- The task:
If any record holds an image, omit the image and print the rest exactly.

- Record extracts:

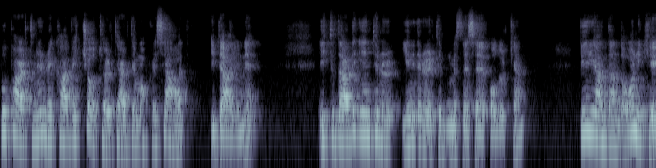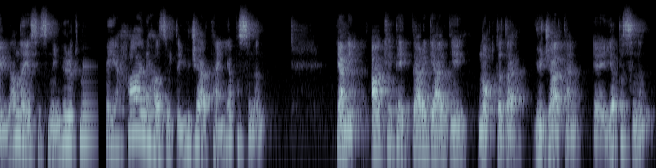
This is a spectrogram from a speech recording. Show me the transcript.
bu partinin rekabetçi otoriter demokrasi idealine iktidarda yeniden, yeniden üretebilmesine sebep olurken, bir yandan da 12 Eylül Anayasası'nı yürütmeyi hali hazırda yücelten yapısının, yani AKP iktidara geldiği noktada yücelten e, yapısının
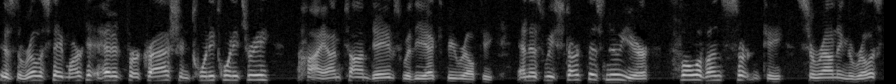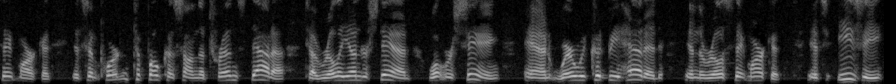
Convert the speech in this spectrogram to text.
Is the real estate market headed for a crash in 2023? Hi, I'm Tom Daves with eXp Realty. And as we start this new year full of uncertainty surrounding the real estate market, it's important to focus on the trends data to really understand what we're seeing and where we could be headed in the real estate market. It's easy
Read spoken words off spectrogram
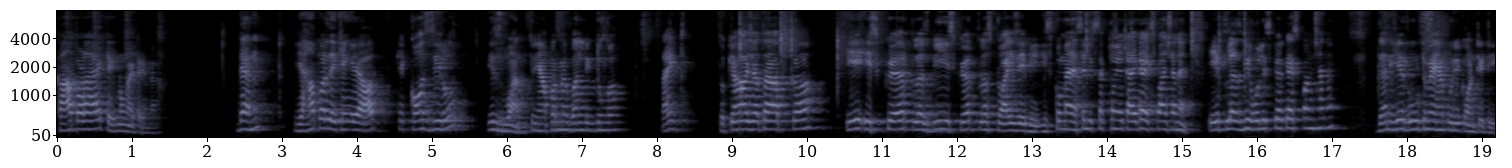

- Exercise solution:
This is a spectrogram from a speech recording. Show me the transcript.
bu partinin rekabetçi otoriter demokrasi idealine iktidarda yeniden, yeniden üretebilmesine sebep olurken, bir yandan da 12 Eylül Anayasası'nı yürütmeyi hali hazırda yücelten yapısının, yani AKP iktidara geldiği noktada yücelten e, yapısının
Convert the speech in this spectrogram to text.
Is the real estate market headed for a crash in 2023? Hi, I'm Tom Daves with eXp Realty. And as we start this new year full of uncertainty surrounding the real estate market, it's important to focus on the trends data to really understand what we're seeing and where we could be headed in the real estate market. It's easy
Read spoken words off spectrogram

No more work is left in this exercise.